Finally, petitioners contend that public respondent POEA committed abuse of discretion when it denied their petition for relief from judgment where they raised the defense that Saudi Arabia follows the internationally accepted custom and practice of allowing foreigners with a valid license from their respective country to drive in the host country without need of securing a Saudi Arabian License for a period of three (3) months.
It is noted that petitioners did not allege in their answer the defense that under Saudi Arabian Law, a certificate of employment and a driver's license issued by one's country of origin are sufficient authority to drive motor vehicles in Saudi Arabia. Neither was such defense raised in their appeal. It was raised only in a petition for relief from judgment filed more than a month after the NLRC rendered its decision on the appeal from the POEA decision to belie the established fact that private respondent Manuel was dismissed because of his insistence that his employer secure for him a Saudi Arabian license. This defense could have been presented at the first instance during the proceedings before the POEA or at the latest, on appeal to the NLRC. Petitioner's failure to do so demonstrates that this defense was only an afterthought. We cannot also sympathize with petitioners' claim that they allegedly brought this matter up with their counsel but that the latter failed and refused to bring it up before the POEA. The case was heard on several occasions before the POEA but the defense was never brought up. Neither was it presented in their motion for reconsideration treated as an appeal.
It is true that technical rules are not binding in labor cases, but the application of this rule is restricted by Article 221 of the Labor Code which provides:
"Art. 221. Technical rules not binding. In any proceeding before the Commission or any of the Labor Arbiters, the rules of evidence prevailing in courts of law or equity shall not be controlling and it is the spirit and intention of this Code that the Commission and its members and the Labor Arbiters shall use every and all reasonable means to ascertain the facts in each case speedily and objectively and without regard to technicalities of law or procedure, all in the interest of due process . . ."
It is not the intention of the makers of this law to allow the parties to change their theory at any stage of the proceedings, more so when the allegations of facts had already been established at the POEA and NLRC level. To order the remand of this case to the POEA for the purpose of re-hearing would unduly delay its termination to the prejudice of private respondent Manuel who has the right to a speedy determination of his case. In the absence of any showing that petitioners were deprived of their right to due process, no grave abuse of discretion can be concluded from the refusal of respondent POEA to grant petitioners' petition for relief from judgment on the basis of a newly raised defense.

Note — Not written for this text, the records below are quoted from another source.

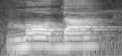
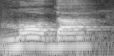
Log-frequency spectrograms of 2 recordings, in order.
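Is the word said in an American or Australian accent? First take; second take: Australian; Australian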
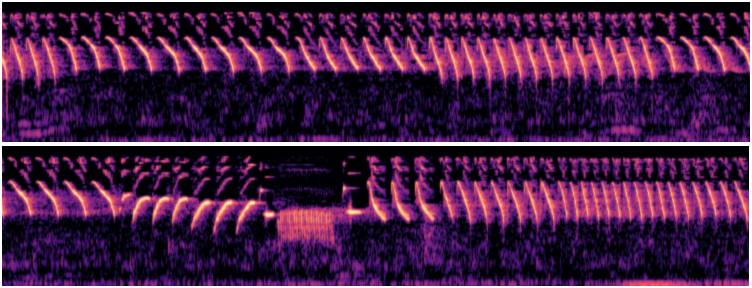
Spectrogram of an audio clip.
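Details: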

ACCORDINGLY, finding no grave abuse on the part of public respondent in issuing the questioned resolution, the petition is DISMISSED. The decision of POEA dated August 21,1985 and the resolution of the NLRC dated April 28, 1986 are hereby affirmed. The temporary restraining order issued on July 3, 1986 is hereby lifted. No costs.
Narvasa (Chairman), Cruz and Gancayco, JJ., concur.
Griño-Aquino, J., On leave.
SKILLWORD MANAGEMENT AND MARKETING CORPORATION, SHARY LIMOUSINE, MR. SERAFIN RAMOS AND MRS. ALICIA RAMOS, petitioners, vs. NATIONAL LABOR RELATIONS COMMISSION AND FRANCISCO R. MANUEL, respondents., G.R. No. 74412, 1990 Jun 13, 1st Division